References

Reference No.: ICH- 096

Date of Inclusion:  November 2020

References:

Anonymous. ‘Try Some Salmon Yu Sheng’. The Straits Times. 29 January 1984. http://eresources.nlb.gov.sg/newspapers/Digitised/Article/straitstimes19840129-1.2.125.21.4.2. Accessed 10 September 2020. 

Anonymous. ‘Where You Can Find Luck – In the Form of Raw Fish’. The Straits Times. 10 February 1980. http://eresources.nlb.gov.sg/newspapers/Digitised/Article/straitstimes19800210-1.2.70.10. Accessed 10 September 2020. 

Chen, Jingwen. ‘Tossing for Luck: A Guide to Safe, Mouthwatering Yusheng Creations’. AsiaOne. 26 January 2017. http://www.asiaone.com/food/tossing-luck-guide-safe-mouthwatering-yusheng-creations. Accessed 6 December 2017. 

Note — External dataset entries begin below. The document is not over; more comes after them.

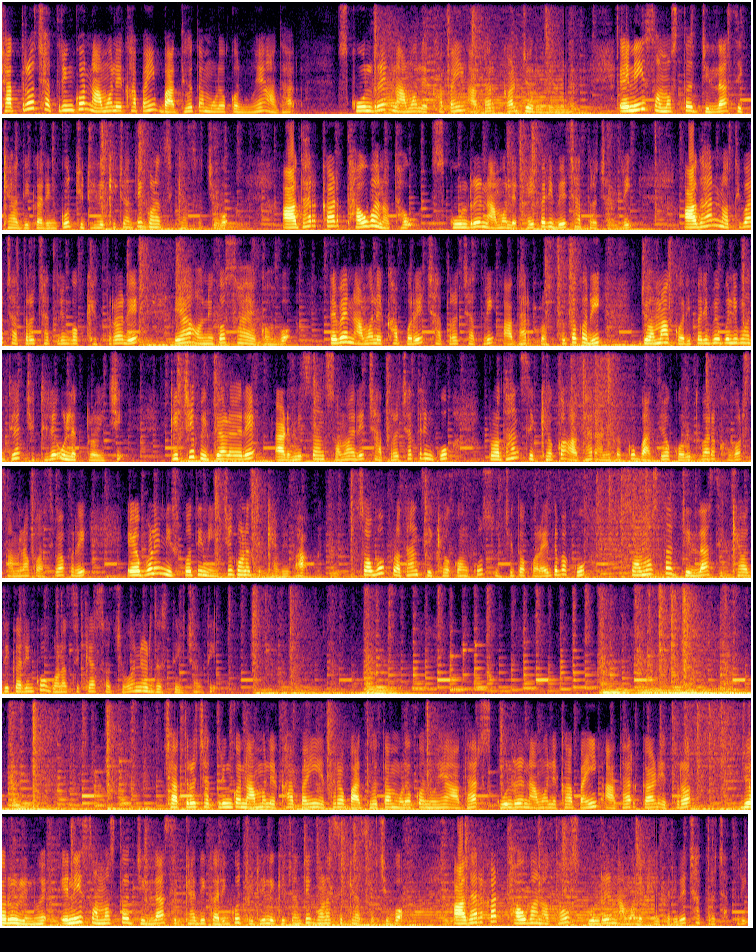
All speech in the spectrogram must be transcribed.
ଛାତ୍ରଛାତ୍ରୀଙ୍କ ନାମ ଲେଖା ପାଇଁ ବାଧ୍ୟତାମୂଳକ ନୁହେଁ ଆଧାର। ସ୍କୁଲରେ ନାମ ଲେଖା ପାଇଁ ଆଧାର କାର୍ଡ ଜରୁରୀ ନୁହେଁ। ଏନେଇ ସମସ୍ତ ଜିଲ୍ଲା ଶିକ୍ଷା ଅଧିକାରୀଙ୍କୁ ଚିଠି ଲେଖିଛନ୍ତି ଗଣଶିକ୍ଷା ସଚିବ। ଆଧାର କାର୍ଡ ଥାଉ ବା ନଥାଉ ସ୍କୁଲରେ ନାମ ଲେଖାଇ ପାରିବେ ଛାତ୍ରଛାତ୍ରୀ। ଆଧାର ନଥିବା ଛାତ୍ରଛାତ୍ରୀଙ୍କ କ୍ଷେତ୍ରରେ ଏହା ଅନେକ ସହାୟକ ହେବ। ତେବେ ନାମ ଲେଖା ପରେ ଛାତ୍ରଛାତ୍ରୀ ଆଧାର ପ୍ରସ୍ତୁତ କରି ଜମା କରିପାରିବେ ବୋଲି ମଧ୍ୟ ଚିଠିରେ ଉଲ୍ଲେଖ ରହିଛି। କିଛି ବିଦ୍ୟାଳୟରେ ଆଡମିସନ ସମୟରେ ଛାତ୍ରଛାତ୍ରୀଙ୍କୁ ପ୍ରଧାନ ଶିକ୍ଷକ ଆଧାର ଆଣିବାକୁ ବାଧ୍ୟ କରୁଥିବାର ଖବର ସାମ୍ନାକୁ ଆସିବା ପରେ ଏଭଳି ନିଷ୍ପତ୍ତି ନେଇଛି ଗଣଶିକ୍ଷା ବିଭାଗ। ସବୁ ପ୍ରଧାନ ଶିକ୍ଷକଙ୍କୁ ସୂଚିତ କରାଇଦେବାକୁ ସମସ୍ତ ଜିଲ୍ଲା ଶିକ୍ଷା ଅଧିକାରୀଙ୍କୁ ଗଣଶିକ୍ଷା ସଚିବ ନିର୍ଦ୍ଦେଶ ଦେଇଛନ୍ତି। ଛାତ୍ରଛାତ୍ରୀଙ୍କ ନାମ ଲେଖା ପାଇଁ ଏଥର ବାଧ୍ୟତାମୂଳକ ନୁହେଁ ଆଧାର ସ୍କୁଲରେ ନାମ ଲେଖା ପାଇଁ ଆଧାର କାର୍ଡ ଏଥର ଜରୁରୀ ନୁହେଁ। ଏନେଇ ସମସ୍ତ ଜିଲ୍ଲା ଶିକ୍ଷାଧିକାରୀଙ୍କୁ ଚିଠି ଲେଖିଛନ୍ତି ଗଣଶିକ୍ଷା ସଚିବ। ଆଧାର କାର୍ଡ ଥାଉ ବା ନଥାଉ ସ୍କୁଲରେ ନାମ ଲେଖାଇ ପାରିବେ ଛାତ୍ରଛାତ୍ରୀ।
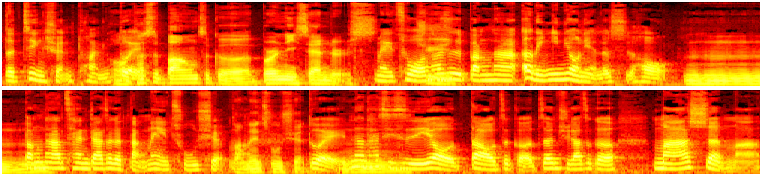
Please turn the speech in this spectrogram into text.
的竞选团队。哦，他是帮这个 Bernie Sanders，没错，他是帮他二零一六年的时候，嗯哼，帮他参加这个党内初选嘛，党内初选。对，那他其实也有到这个争取到这个麻省嘛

Cheng, C. S. ‘Fa Cai Yusheng – A Singapore Original’. The Straits Times (Singapore). 17 January 1993, 7.

Huang, Lijie. ‘It’s a Toss Up’. ST Foodies Club. 9 February 2008. https://web.archive.org/web/20080209122108/http://www.stomp.com.sg/stfoodiesclub/taste/115/index.html. Accessed 10 September 2020. 

Mendoza, Don. ‘What to Do if There’s No Raw Fish in the Yusheng?’. TODAYonline. 14 January 2016. http://www.todayonline.com/lifestyle/food/what-do-if-theres-no-raw-fish-yu-sheng. Accessed 6 December 2017. 

Ng, Jing Yng. ‘Yusheng: From Roadside Fare to Chinese New Year Must-Have’, TODAYonline. 13 January 2016. http://www.todayonline.com/singapore/yusheng-roadside-fare-chinese-new-year-must-have. Accessed 6 December 2017. 

Tan, Bonny, Rakunathan Narayanan, and Lee Meiyu. ‘Yusheng’. Infopedia. n.d. http://eresources.nlb.gov.sg/infopedia/articles/SIP_177__2009-01-08.html. Accessed 6 December 2017. 

Tan, Judy. ‘Make the Salad Yourself’. The Straits Times (Singapore). 29 January 1987, 20.

Tay, Leslie. ‘The History and Origins of Yu Sheng: An Editorial’. I Eat I Shoot I Post (blog). 17 February 2012. http://ieatishootipost.sg/the-history-and-origins-of-yu-sheng-an-editorial/. Accessed 6 December 2017.